Work to complete
In the records below, find the line with "Identify the words" and repeat it and every line after it, exactly, without any pictures.

(Records from a data collection)
□ □ □ □ □

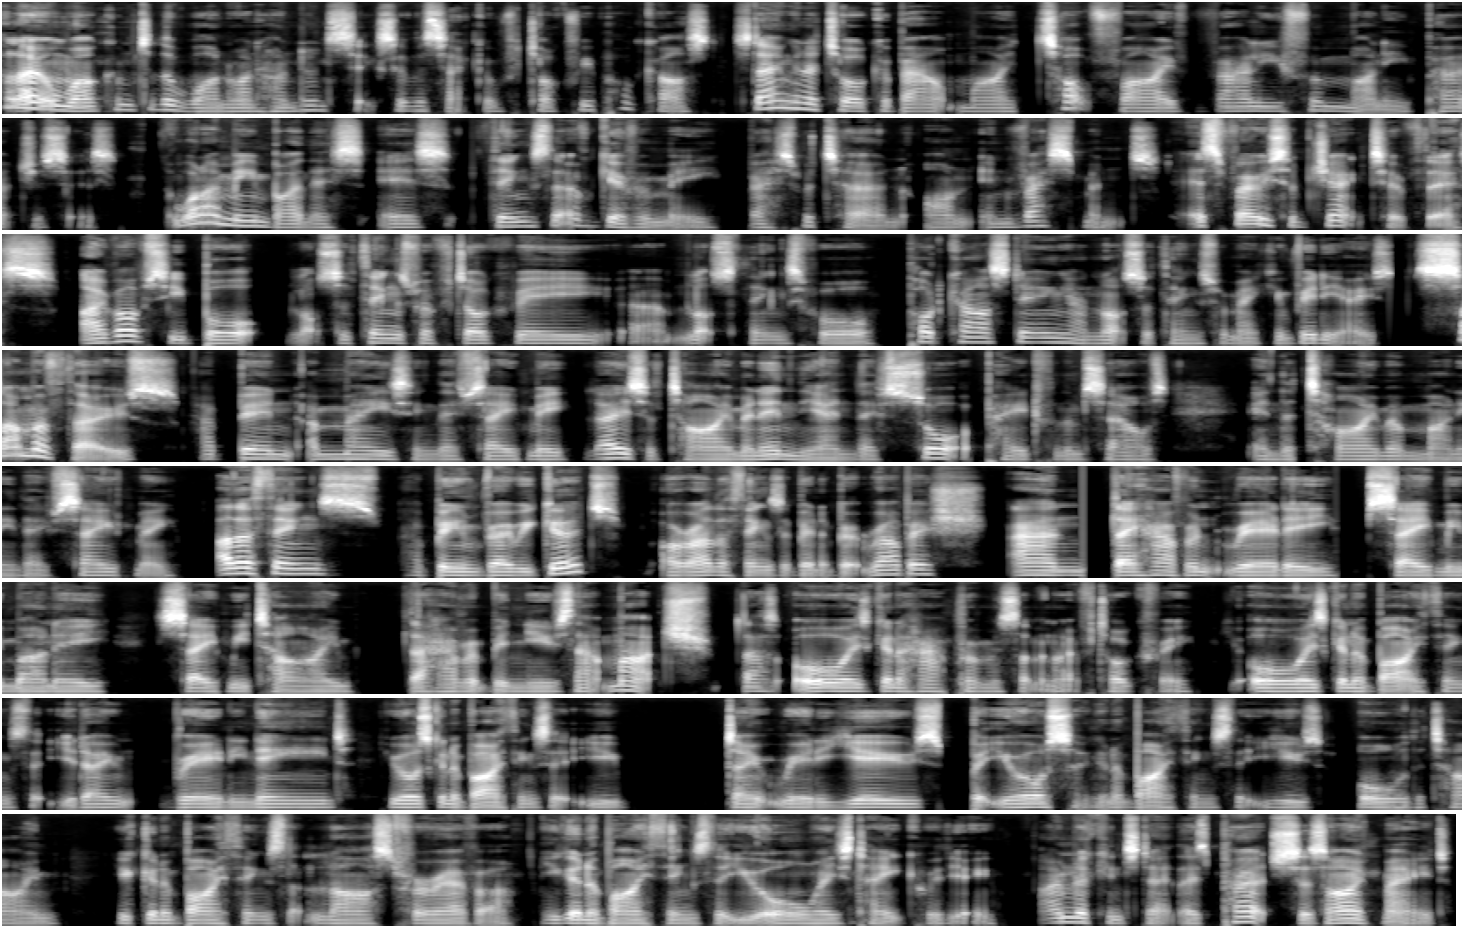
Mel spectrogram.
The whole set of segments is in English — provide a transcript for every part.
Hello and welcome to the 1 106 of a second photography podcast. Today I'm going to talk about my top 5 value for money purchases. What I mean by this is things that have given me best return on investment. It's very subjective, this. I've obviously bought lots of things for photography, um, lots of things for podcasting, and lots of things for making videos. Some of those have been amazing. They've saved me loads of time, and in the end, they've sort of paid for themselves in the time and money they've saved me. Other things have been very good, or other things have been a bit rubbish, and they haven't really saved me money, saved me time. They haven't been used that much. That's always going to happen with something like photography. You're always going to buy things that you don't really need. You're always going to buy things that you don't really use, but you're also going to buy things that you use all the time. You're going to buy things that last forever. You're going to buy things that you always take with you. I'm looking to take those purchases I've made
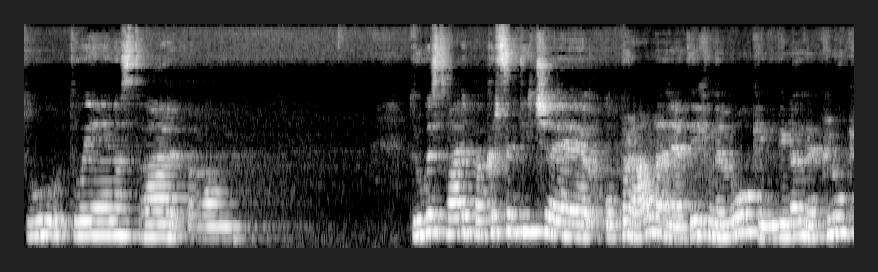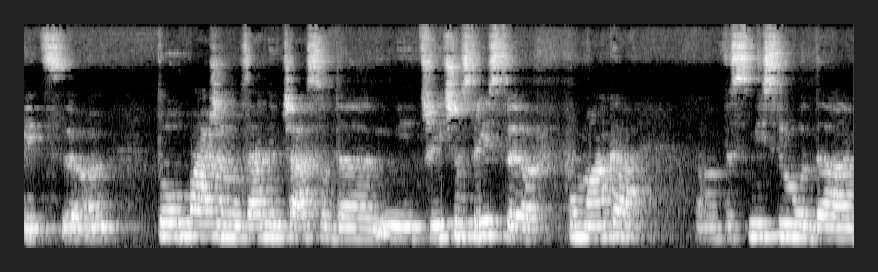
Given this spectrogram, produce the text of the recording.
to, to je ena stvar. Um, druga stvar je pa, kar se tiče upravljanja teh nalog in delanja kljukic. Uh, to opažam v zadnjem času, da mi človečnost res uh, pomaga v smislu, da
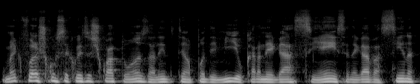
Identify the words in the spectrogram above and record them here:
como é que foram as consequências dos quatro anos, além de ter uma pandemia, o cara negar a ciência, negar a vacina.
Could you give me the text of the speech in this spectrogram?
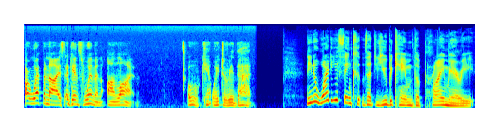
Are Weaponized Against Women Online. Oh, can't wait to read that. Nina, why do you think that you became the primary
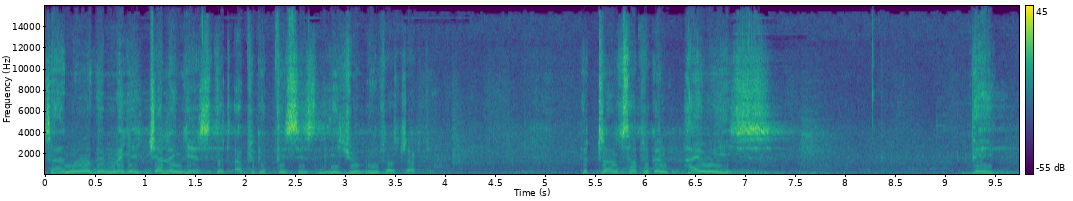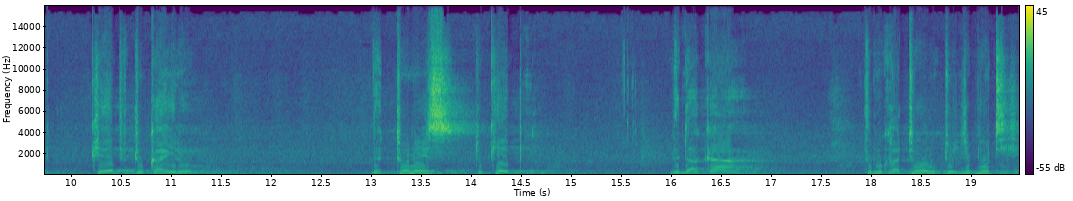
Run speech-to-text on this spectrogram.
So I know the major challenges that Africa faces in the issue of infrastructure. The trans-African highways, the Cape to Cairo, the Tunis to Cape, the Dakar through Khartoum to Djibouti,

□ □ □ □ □

Result of the task
Identify the words in the spectrogram above and record them here:
como é que foram as consequências dos quatro anos, além de ter uma pandemia, o cara negar a ciência, negar a vacina.
Could you give me the text of the speech in this spectrogram?
Are Weaponized Against Women Online. Oh, can't wait to read that. Nina, why do you think that you became the primary
Run speech-to-text on this spectrogram.
So I know the major challenges that Africa faces in the issue of infrastructure. The trans-African highways, the Cape to Cairo, the Tunis to Cape, the Dakar through Khartoum to Djibouti,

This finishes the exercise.